Losing a deal when you didn’t follow process and just pushed the deal to close quickly – will sting more than a deal you truly focused on because at the end of the day you left everything on the table.
Quota is the destination, but don’t get so caught up in the numbers that you fail to truly drive the sales process forward with empathy, action and consultation.
Focusing on the Process, not the Outcome keeps you grounded in the moment. How many deals, businesses, dreams have gone to the wayside because the early results were not great? A lot of businesses found success by tuning out the distractions and voices of ‘failure’ instead focusing on how they can improve the process.
The outcome is an end result of process and action. Don’t let what seems unattainable prevent you from moving forward.
One of the key methodologies I reference is Focus on How. I like this mindset – because it helps you create a system of action to go from starting point to end destination. Focus on How helps you to focus on the process, so you can attain a successful outcome.
- How can I improve customer experience?
- How can I provide the roadmap for the client
- How can I close this deal?
- What can I do to ensure I do everything in my capability to help the client succeed and in turn close the deal?
How to focus on the Process:
- make a list of what you need to do to ensure client needs are met
- prepare for each call and have discovery and pain questions mapped out in advance
- Ensure you have the necessary information on the client end (budget, authority) to ensure the right conversation is happening with the key stakeholders
- Always ask what your clients care about and strategize how your product can meet their needs
- Forecast – but prepare for any weather: Forecast is important and has a science to it – but any sales professional can tell you that the most accurate forecasters prepare in advance for any weather.
- What I mean by this is – focus on how you can preemptively objection handle and don’t assume a deal is closing before the process is complete (example – you spoke with the champion and all the required capabilities are met, but on the fifth call there is an issue because the DM hasn’t been involved).
- Be agile – any good sales professional relies on methodology and in the moment agility to ensure that there are no gaps in driving the deal forward.

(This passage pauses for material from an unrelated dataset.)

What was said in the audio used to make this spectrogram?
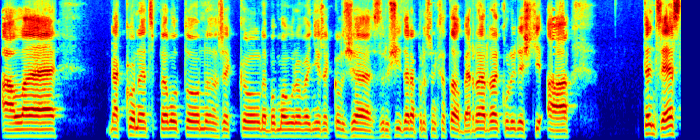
ale nakonec peloton řekl, nebo Mauroveni řekl, že zruší teda průsmyk svatého Bernarda kvůli dešti a ten zjezd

Focusing on processes like Discovery and quality demoing need to be coupled with active listening, client cues and other components.
- Don’t compare yourself to other coworkers: You can learn from your colleagues – in fact you need to lean into them – sales professionals grow with humility in knowledge sharing. You do not however need to compare your performance to your coworker.
- I remember in the office how happy I was when a coworker hit quota and yet I felt personal failure because I ‘couldn’t keep up with them’ and panic set in: ‘Will I hit my goal?’ ‘Why am I behind.’ I was genuinely happy for my friend/colleague – but unfortunately many sales organizations focus on comparing instead of TEAM.
- You can only control what you can control. You can learn from a colleague’s success and celebrate it but that it is there success. Your focus has to be on what you can control. As Theodore Roosevelt said ‘Comparison is the thief of joy.”
Focus on what you can control. Create an action plan. Hold yourself accountable and enjoy the ride. Sales is fun when we focus on the client and use case. We can impact meaningful change when we focus on how we get to quota, not the quota itself.
Hopefully this is helpful!
2 thoughts on “Focus on Process”
Thank you for the great read and personal insight!!!
Thanks Bryan for taking time to read and comment 🙂